On February 11, come inside when the museum’s galleries reopen with two new exhibitions: Rebecca Rivas Rogers: Grey View and Crisis of Image.
Grey View, in the Wyatt Resident Artist Gallery, is an homage to “gray” and a snapshot of the artist’s process. Consisting of photographs, collage, and a site-specific installation, this show is an outgrowth of Rivas-Rogers’ visual investigations into places you see on your way to somewhere else.
On the main level, Crisis of Image features artists who seek equity in today’s saturated visual world by developing new methods related to the production of images.
Its February and you said you would start your journey to a healthier you, last month! If you are struggling and do not know how or what to do to get started, we are here to keep you accountable. At Aspire Higher Training, we offer 1-1 Personal Training for ALL fitness levels, Semi-Private Group Training, Sport Specific Training and Injury Prevention/Post-Physical Therapy Training. Monica and her team of trainers are available across Arlington, Va.
If you don’t have access to a gym, no problem, we are located in South Arlington, but if you want to workout from your home gym, we also offer that flexibility. We make it as convenient as possible to ensure your success. Before getting started, we offer a free 15-30 minute consultation call to see how we can best help you towards your health and fitness goals. Let’s get started on your health and fitness goals today by setting up a call at your earliest convenience:

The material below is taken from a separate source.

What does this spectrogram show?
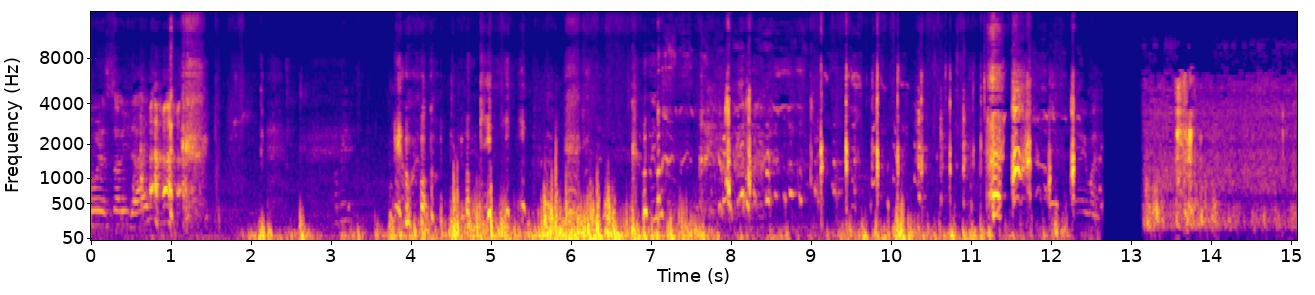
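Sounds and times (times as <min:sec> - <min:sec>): laughter: 0:00.6 - 0:01.4, 0:03.8 - 0:12.6
wind noise on microphone: 0:00.9 - 0:12.6, 0:13.2 - 0:15.0.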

Valentine gifts for someone special or for yourself are here at George Mason University from noon -4pm on February 14, 2023. Satisfy your sweet tooth with Kingsbury Chocolates, find a handmade bag from Karina Gaull, pick up treats from Village